To add another metaphor to Leonard Cohen’s wisdom, my rock balancing has also taught me that there is a rough edge on everything – it’s what helps it keep its balance.
Exactly 12 years ago this month, I was in the hospital hoping my son would survive a compromised pregnancy. In the first few days, when the surgery failed and I had to resign myself to weeks in bed away from my busy career-driven life and my two beautiful little girls, I gave in to despair, fear, and anger. WHY couldn’t the doctors have taken me seriously the week before when I told them something was wrong with my pregnancy? WHY did they have to botch the surgery? WHY was I stuck in a bed when other people were walking around blissfully enjoying their pregnancies? WHY was I being yanked out of my life at the pinnacle of my career when my staff needed me most? WHY, WHY, WHY?
Then one day I realized I had a choice to make – I could continue to stay mired in the despair and bitterness, or I could accept what was happening and begin to see the tiny specks of light shining through the crack.
I chose the light.

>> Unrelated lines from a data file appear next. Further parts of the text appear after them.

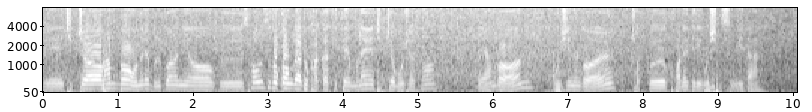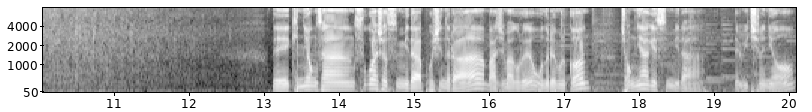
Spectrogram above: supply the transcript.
네, 직접 한번 오늘의 물건은요, 그 서울 수도권과도 가깝기 때문에 직접 오셔서 네, 한번 보시는 걸 적극 권해드리고 싶습니다. 네, 긴 영상 수고하셨습니다. 보시느라 마지막으로요, 오늘의 물건 정리하겠습니다. 네, 위치는요,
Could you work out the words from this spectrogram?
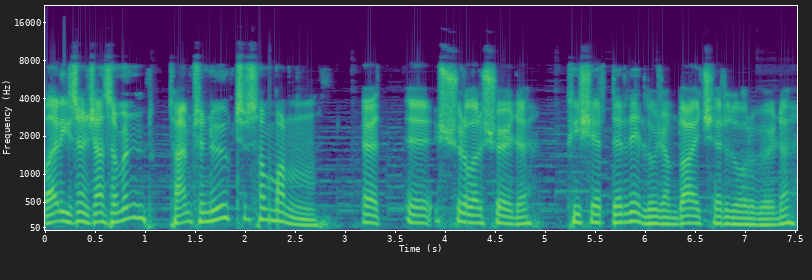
Ladies and gentlemen, time to nuke someone. Evet, e, şuraları şöyle. Kıyı şeritleri değil de hocam daha içeri doğru böyle.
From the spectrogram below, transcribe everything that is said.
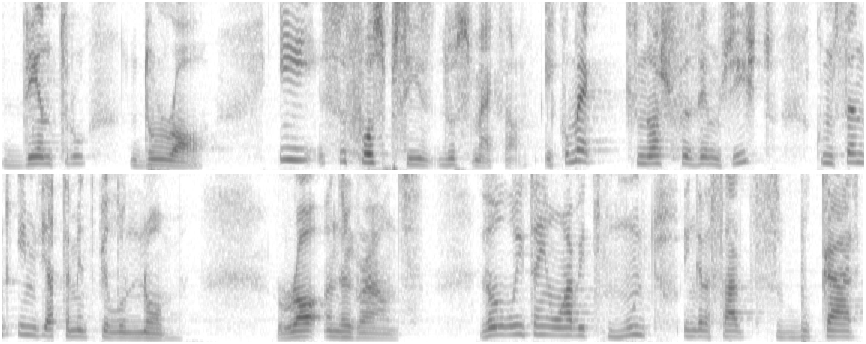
dentro do Raw. E se fosse preciso do SmackDown. E como é que nós fazemos isto? Começando imediatamente pelo nome. Raw Underground. A tem um hábito muito engraçado de se bocar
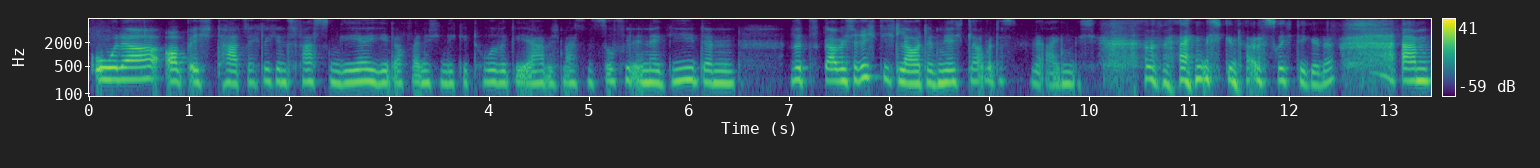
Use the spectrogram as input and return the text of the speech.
oder ob ich tatsächlich ins Fasten gehe. Jedoch, wenn ich in die Ketose gehe, habe ich meistens so viel Energie, dann wird es, glaube ich, richtig laut in mir. Ich glaube, das wäre eigentlich, wär eigentlich genau das Richtige. Ne? Ähm,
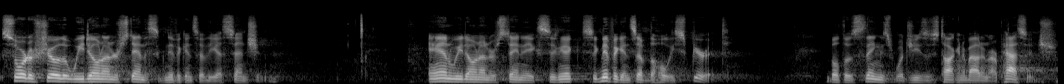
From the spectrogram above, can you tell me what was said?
sort of show that we don't understand the significance of the ascension. And we don't understand the significance of the Holy Spirit. Both those things what Jesus is talking about in our passage.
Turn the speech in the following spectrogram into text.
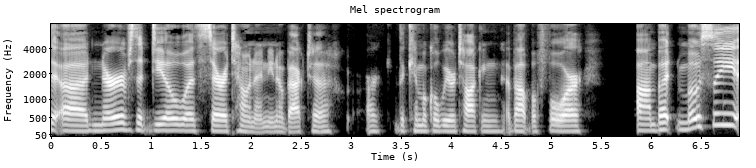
uh, nerves that deal with serotonin. You know, back to our, the chemical we were talking about before. Um, but mostly,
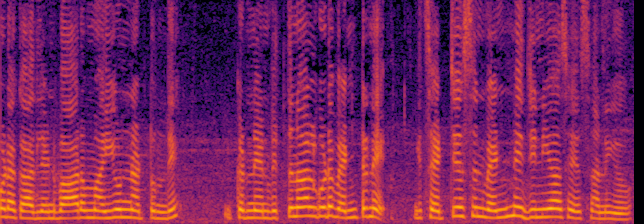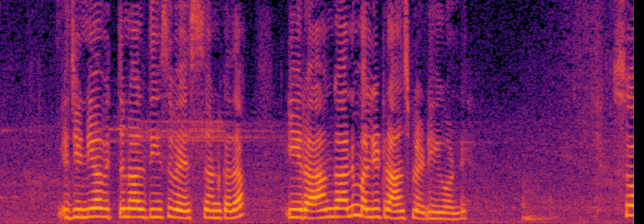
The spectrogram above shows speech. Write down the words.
కూడా కాదులేండి వారం అయి ఉన్నట్టుంది. ఇక్కడ నేను విత్తనాలు కూడా వెంటనే సెట్ చేసిన వెంటనే జినియాస్ వేసాను. ఈ జినియా విత్తనాలు తీసి వేస్తాను కదా ఈ రాగానే మళ్ళీ ట్రాన్స్ప్లాంట్ ఇవ్వండి. సో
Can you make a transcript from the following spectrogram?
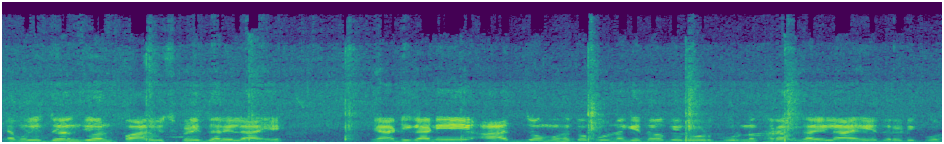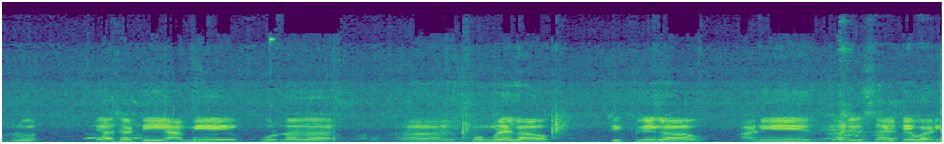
त्यामुळे जनजीवन फार विस्कळीत झालेलं आहे. या ठिकाणी आज जो महत्त्वपूर्ण घेतो की रोड पूर्ण खराब झालेला आहे दरडी कोसळून. त्यासाठी आम्ही पूर्ण अ, कोंगळेगाव चिखली गाव आणि ताडी सायटेवाडी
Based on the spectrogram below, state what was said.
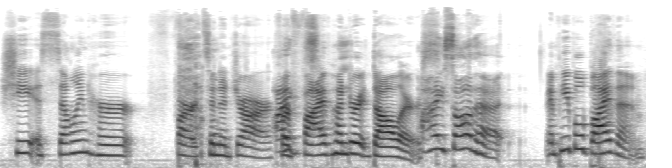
She is selling her farts in a jar for five hundred dollars, I saw that. and people buy them.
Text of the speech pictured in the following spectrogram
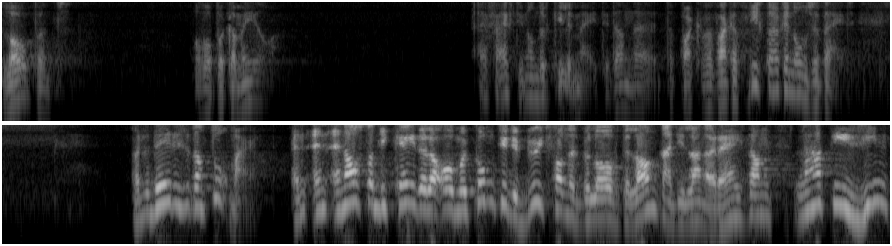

It all started to shift the day I started a gratitude journal. At first the journal was simply a place to keep track of the things I’d need to send thank you cards for – the flowers sent from a friend in Ontario, the pyjamas sent from my sister-in-law in California, the food delivered by family, the care provided for my children, etc., etc. Soon, though, it began to take on a life of its own. It was my life-line, holding me close to shore when the storm threatened to toss me out to sea. The simple act of recording all that I was grateful for shifted my attitude from despair to hope and reminded me what I still had to live for.
Because of that gratitude practice, I was more prepared to handle my son’s death a few weeks later.
I think it’s time to start recording my bits of gratitude again. I need to reach for the specks of light seeping through the jagged ugly crack that is consuming my life. I need a life-line to hold me close to shore.
Here is my beginning…
I am grateful for:
– a river that runs within a block of my house
– the discovery that balancing rocks on the riverbank brings me peace and comfort in this time of imbalance
– a husband who sees my tears, sends me to bed, closes the door, and promises that he won’t let the supper burn that I’ve left on the stove
– the 46 years worth of love I’ve received from my Mom
– the little bit of wilderness I can find in the park down the street from my house
– the circles of women (both physically near and far away) who give me safe places to fall apart
– the early signs that a diet change and the supplements from my naturopath are beginning to address my fatigue
– green tea with ginseng and honey
– a make-it-yourself kaleidoscope from a friend
– butternut squash soup
– a long, meandering conversation with a friend at the river’s edge
– endless games of dominoes and rummicube with my mom and her husband
– siblings and siblings-in-law who love Mom as much as I do and who are so easy to get along with in this time of grief
– daughters who are grounded and wise
– a laundry room that’s clean enough that I don’t feel waves of failure and guilt every time I walk into the room
– you, my readers, clients and friends